  • If Regularization is 'lasso', then experiment with various values of TruncationPeriod. For example, set TruncationPeriod to 1, 10, and then 100.

  • For efficiency, the software does not standardize predictor data. To standardize the predictor data (X), enter

    X = bsxfun(@rdivide,bsxfun(@minus,X,mean(X,2)),std(X,0,2));

    The code requires that you orient the predictors and observations as the rows and columns of X, respectively. Also, for memory-usage economy, the code replaces the original predictor data the standardized data.

References

[1] Hsieh, C. J., K. W. Chang, C. J. Lin, S. S. Keerthi, and S. Sundararajan. “A Dual Coordinate Descent Method for Large-Scale Linear SVM.” Proceedings of the 25th International Conference on Machine Learning, ICML ’08, 2001, pp. 408–415.

[2] Langford, J., L. Li, and T. Zhang. “Sparse Online Learning Via Truncated Gradient.” J. Mach. Learn. Res., Vol. 10, 2009, pp. 777–801.

[3] Nocedal, J. and S. J. Wright. Numerical Optimization, 2nd ed., New York: Springer, 2006.

[4] Shalev-Shwartz, S., Y. Singer, and N. Srebro. “Pegasos: Primal Estimated Sub-Gradient Solver for SVM.” Proceedings of the 24th International Conference on Machine Learning, ICML ’07, 2007, pp. 807–814.

[5] Wright, S. J., R. D. Nowak, and M. A. T. Figueiredo. “Sparse Reconstruction by Separable Approximation.” Trans. Sig. Proc., Vol. 57, No 7, 2009, pp. 2479–2493.

[6] Xiao, Lin. “Dual Averaging Methods for Regularized Stochastic Learning and Online Optimization.” J. Mach. Learn.
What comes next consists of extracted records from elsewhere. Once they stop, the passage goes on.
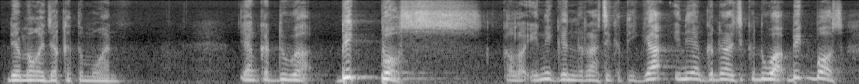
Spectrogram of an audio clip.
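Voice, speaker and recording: A middle-aged man preaching a sermon in a church and telling his own testimony in a lively storytelling way, often calling the audience "Bro". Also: high voice, fairly quick, vocal fry, husky. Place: church sanctuary.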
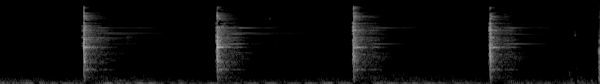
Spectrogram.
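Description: A saucepan tapped with a kitchen utensil, four single strikes about a second and a half apart, each ringing briefly like a metal bell.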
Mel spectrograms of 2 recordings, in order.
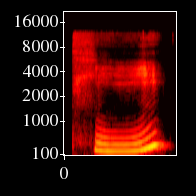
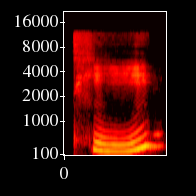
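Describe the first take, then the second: First: The pitch rises from middle to high. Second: The same.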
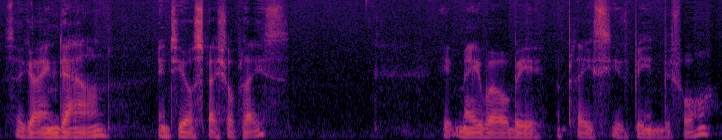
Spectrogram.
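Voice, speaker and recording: A man with a very dark, mellow voice guides a meditation at an unhurried pace. His tone is soft, husky and breathy. He speaks soothingly, in short measured phrases with long pauses between them. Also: low-pitched, steady tone.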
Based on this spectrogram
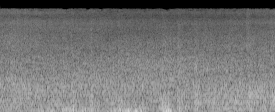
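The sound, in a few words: stream flowing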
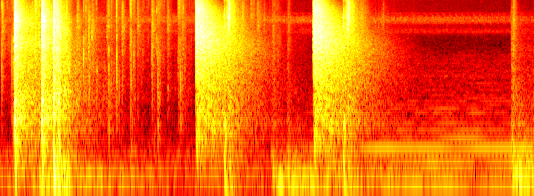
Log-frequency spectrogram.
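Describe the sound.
Gunfire in a Western-style shootout, several sharp loud shots, some in quick clusters at the start and others spaced apart, each leaving a ringing decaying tail before the sound trails off.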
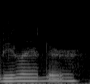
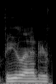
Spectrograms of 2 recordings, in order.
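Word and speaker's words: Willander: Um, let me just Tom Lander. And now that we actually have his name pronunciation, I can practice it. Tom Vlander. V.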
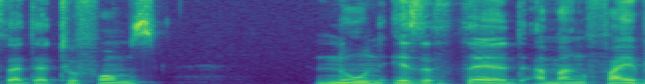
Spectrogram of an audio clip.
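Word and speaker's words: nun: Our next letter is noon. Noon. And noon sounds like N. It's N sound as in the word net. net. And again, notice that there are two forms. Noon is the third among five letters that have final forms.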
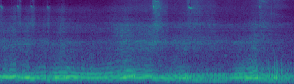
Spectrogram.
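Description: A car engine revving hard and easing off again and again while the car power-slides on grass, its pitch rising and falling several times.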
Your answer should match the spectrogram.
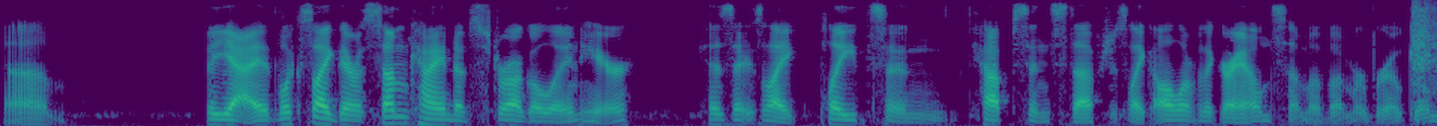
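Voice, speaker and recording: A man runs a tabletop roleplaying game, building scenes in casual, halting narration. His low voice is clean and smooth in tone with a fry at the edges. The track sounds a little dull. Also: sing-song, bright, forceful tone, dry recording. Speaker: game master.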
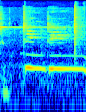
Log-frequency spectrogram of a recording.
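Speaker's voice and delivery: high ringing ding ding; high sustained page-turn chime; imitated chime. Shown as a demonstration. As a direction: sing out a little bell sound, held and ringing.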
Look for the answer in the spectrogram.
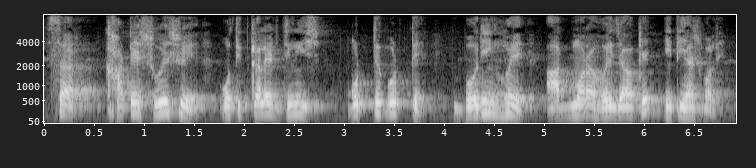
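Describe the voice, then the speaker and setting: A woman's voice: medium pitch, fairly even intonation, a little fast, lightly acted. A woman voicing a cheeky schoolboy who recites a long essay by rote in a cartoon. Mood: recitation. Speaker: narrator and channel host. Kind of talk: cartoon voice acting.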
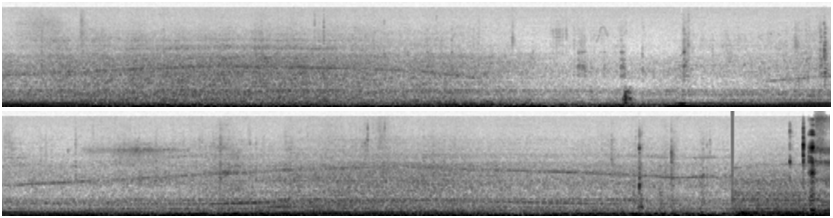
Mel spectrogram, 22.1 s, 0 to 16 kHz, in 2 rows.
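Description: The S85 V10 engine of a 2006 BMW M5 running at low revs, around 2000 rpm, while the car is driven gently in third gear, heard from inside the cabin as a steady low rumble. The pitch drifts slowly up and down a little.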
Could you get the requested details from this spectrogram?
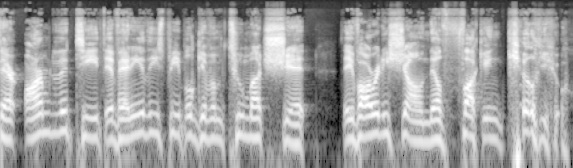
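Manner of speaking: ordinary delivery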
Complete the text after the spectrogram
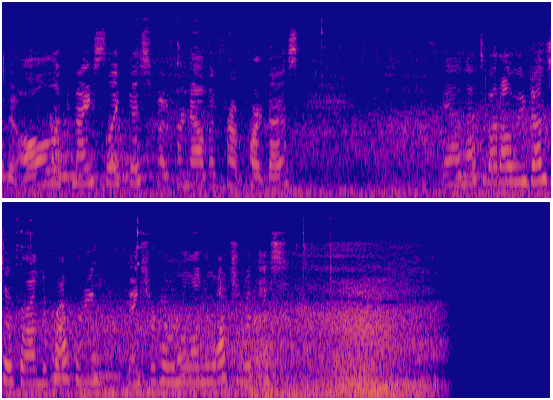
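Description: A woman talks with animation outdoors.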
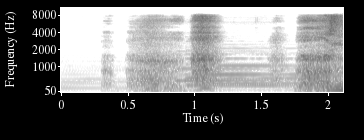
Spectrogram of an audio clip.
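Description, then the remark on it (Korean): Heavy, ragged breathing from a man, several loud breaths in quick succession, each a rough, airy rush that grows stronger toward the end, with no talking. “그의 숨소리는 점점 가파졌다.”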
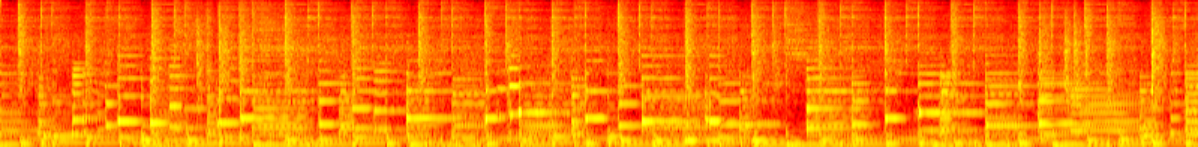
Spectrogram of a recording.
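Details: Jazz-style instrumental music with piano, keyboard and drum kit plays throughout, with dense chords and steady beats and no animal voice.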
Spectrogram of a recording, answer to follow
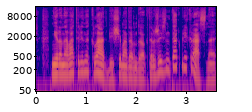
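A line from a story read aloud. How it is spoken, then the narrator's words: Cheerful exclamation. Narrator (Russian): весело воскликнула Клариса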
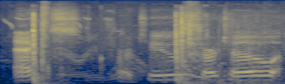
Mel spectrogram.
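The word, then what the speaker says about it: Chartreux: Charteau. I don't know how to say it. I'm pretty sure the X is silent.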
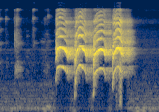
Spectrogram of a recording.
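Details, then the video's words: Near-quiet opening gives way to four loud, harsh, arching screams from an Indian ringneck parakeet, spaced about a third of a second apart. "صوت ببغاء الدرة الهندي"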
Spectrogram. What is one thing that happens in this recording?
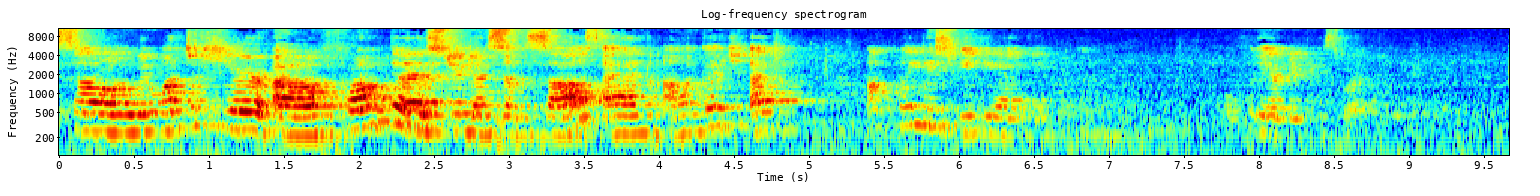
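A young woman speaks into a microphone over loudspeakers in a large echoing hall.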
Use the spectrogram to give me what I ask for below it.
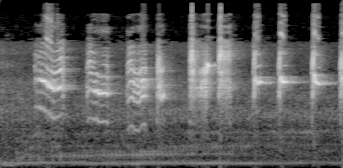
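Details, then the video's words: Male grey-cheeked bulbul in full, energetic song: a rapid run of harsh, buzzy notes followed by short sharp whistled notes, about two per second, repeated over a low, steady background hum. "Pancingan Cucak Jenggot Gacor Ngegass Emosian Nembak Rapat"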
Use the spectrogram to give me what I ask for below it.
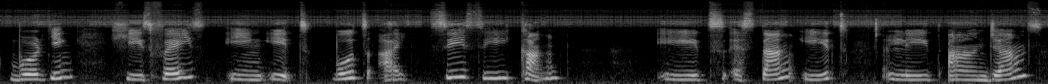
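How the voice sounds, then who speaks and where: A woman whose first language is Spanish, reading a novel aloud in a halting, hesitant way with many fillers. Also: on the high side, a bit bright, poor audio. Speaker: reader.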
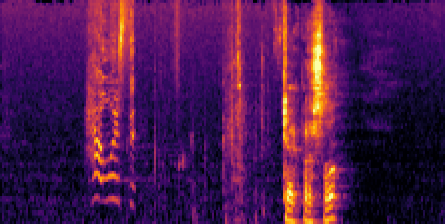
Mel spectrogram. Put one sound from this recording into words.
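A middle-aged woman speaks warmly, close by.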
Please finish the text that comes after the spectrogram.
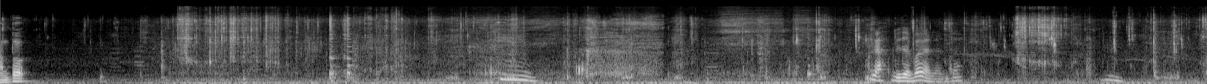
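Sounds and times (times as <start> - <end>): crunching and chewing fried fish: 0.4 - 12.0.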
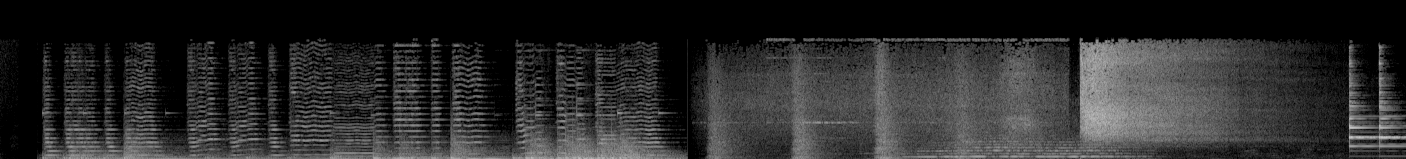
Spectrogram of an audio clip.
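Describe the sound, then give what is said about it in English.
A loud, multi-toned steam whistle blows for several seconds, followed by short bursts of escaping steam and a long, bright hiss that cuts off abruptly. “you look lovely in steam.”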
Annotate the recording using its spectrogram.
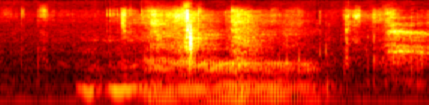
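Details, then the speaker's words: A large, sleeping bulldog-type dog snores in the background with a drawn-out, buzzing snore over a steady low room hum. "alors le deuxième chien que vous entendez ronfler derrière c'est magnifique"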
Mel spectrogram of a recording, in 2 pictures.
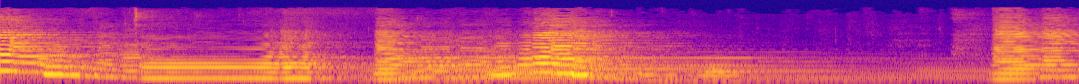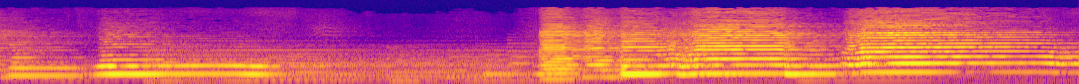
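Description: Alto saxophone improvising in free jazz style: short phrases with sliding, bending notes, a softer spell in the middle, then longer held notes in the second half.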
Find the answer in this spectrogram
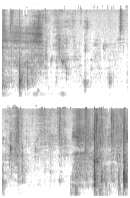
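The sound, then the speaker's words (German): Water splashes and plastic clatters as a plastic cake box is washed in a sink. The sounds are sporadic and quiet with short pauses between them, and they grow busier and louder toward the end. “Ich finde, Kuchenboxen sind auch eher schwieriger abzuwaschen, weil die halt meistens größer sind als das Waschbecken oder das Spülbecken, sagt man.”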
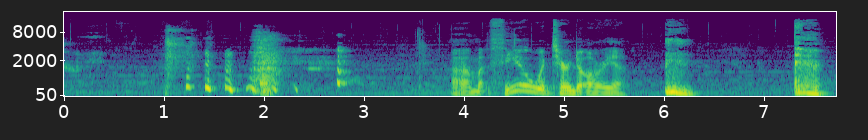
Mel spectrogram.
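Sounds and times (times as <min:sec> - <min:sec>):
laughter: 0:01.0 - 0:03.0
speech: 0:03.9 - 0:06.4, 0:07.3 - 0:07.7
gravelly throat clearing: 0:07.3 - 0:07.6.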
Res., Vol. 11, 2010, pp. 2543–2596.

[7] Xu, Wei. “Towards Optimal One Pass Large Scale Learning with Averaged Stochastic Gradient Descent.” CoRR, abs/1107.2490, 2011.

Extended Capabilities

Introduced in R2016a